I have to be honest and admit that this, my second ‘First Reads’ win from Goodreads, perhaps wasn’t what I had been expecting.
‘A Place For Us’, turned out to be Part One, of a four part serialisation of the full length book of the same name, just recently released.
At the perfect novella length of 131 pages, I am very much hoping that this paperback copy can be read as a stand alone short story.
It does appear to have received some very positive ratings and reviews over the last few weeks, however, if any of you out there who have stopped by this week, have read this one personally, I would value and appreciate your views….
‘A PLACE FOR US’ … Part One ‘The Invitation’
The house has soft, purple wisteria twining around the door. You step inside.
The hall is cool after the hot summer’s day. The welcome is kind, and always warm.
Yet something makes you suspect life here can’t be as perfect as it seems.
After all, the brightest smile can hide the darkest secret.
But wouldn’t you pay any price to have a glorious place like this?
Welcome to Winterfold.
Martha Winter’s family is finally coming home.
After briefly leaving London, to study The Classics at Bristol University, she was soon headed back down the motorway, determined on a career in magazines.
After a disastrous couple of months at the ‘Lady’ magazine, she was lucky enough to get into publishing, first at Penguin, where she worked for seven years, progressing from secretary to editorial director, publishing mainly women’s fiction, leaving there to work for another publisher, Headline.
By 2008, Harriet, who had long since been writing in her spare time, left Headline to pursue her writing career full time and hasn’t looked back since, signing a publishing deal with HarperCollins in the UK and Simon and Schuster in the US, who have now published all five of her novels to date.
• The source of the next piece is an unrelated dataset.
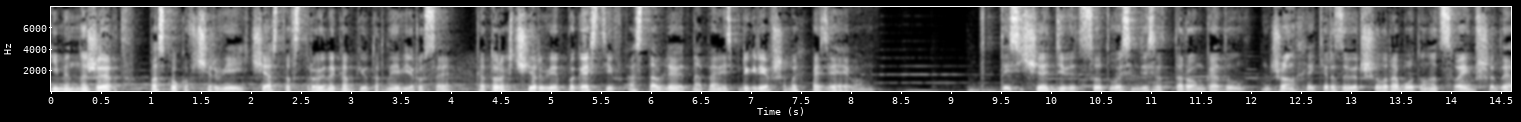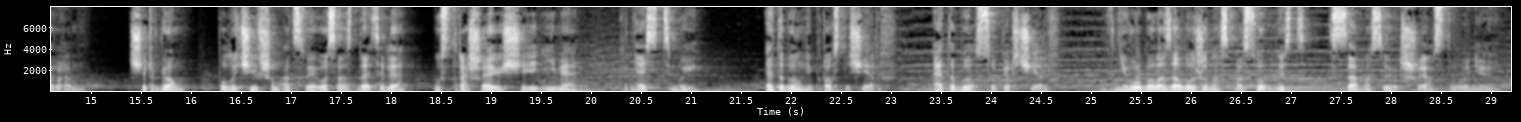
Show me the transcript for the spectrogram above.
Именно жертв, поскольку в червей часто встроены компьютерные вирусы, которых черви, погостив, оставляют на память пригревшим их хозяевам. В 1982 году Джон Хекер завершил работу над своим шедевром – червем, получившим от своего создателя устрашающее имя «Князь тьмы». Это был не просто червь, это был суперчервь. В него была заложена способность к самосовершенствованию –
I am passionate about commercial fiction, especially commercial women’s fiction, which seems to me to come in for an extraordinary amount of bile and patronising comment, in contrast to the same kind of books by men, which get reviewed, discussed, accepted into the canon with far greater ease. Books about young women’s lives, their jobs, romances, nights out, what they like doing, are seen as frippery and silly; books about young men’s lives covering exactly the same topics are discussed and debated, often accepted as valid and interesting contributions to the current social and media scene.
Harriet’s Facebook page:
Mailbox Monday is a gathering place for readers to share the books that came into their house during the last week. Be warned that Mailbox Monday can lead to envy toppling TBR piles and humongous wish lists.
Mailbox Monday now has a permanent home, where links may be added each week. So why not stop by, leave a link to your own Mailbox Monday post, oh! and don’t forget to leave a comment for our three new joint administrators, after all, we all like to receive them … ‘Mailbox Monday’
Leslie of ‘Under My Apple Tree’
Serena of ‘Savvy Verse & Wit’
Vicki of ‘I’d Rather Be At The Beach’
This is a great way to plan out your reading week and see what others are currently reading as well… you never know where that next “must read” book will come from!
I am looking forward to sharing some of your great ‘new finds’ this week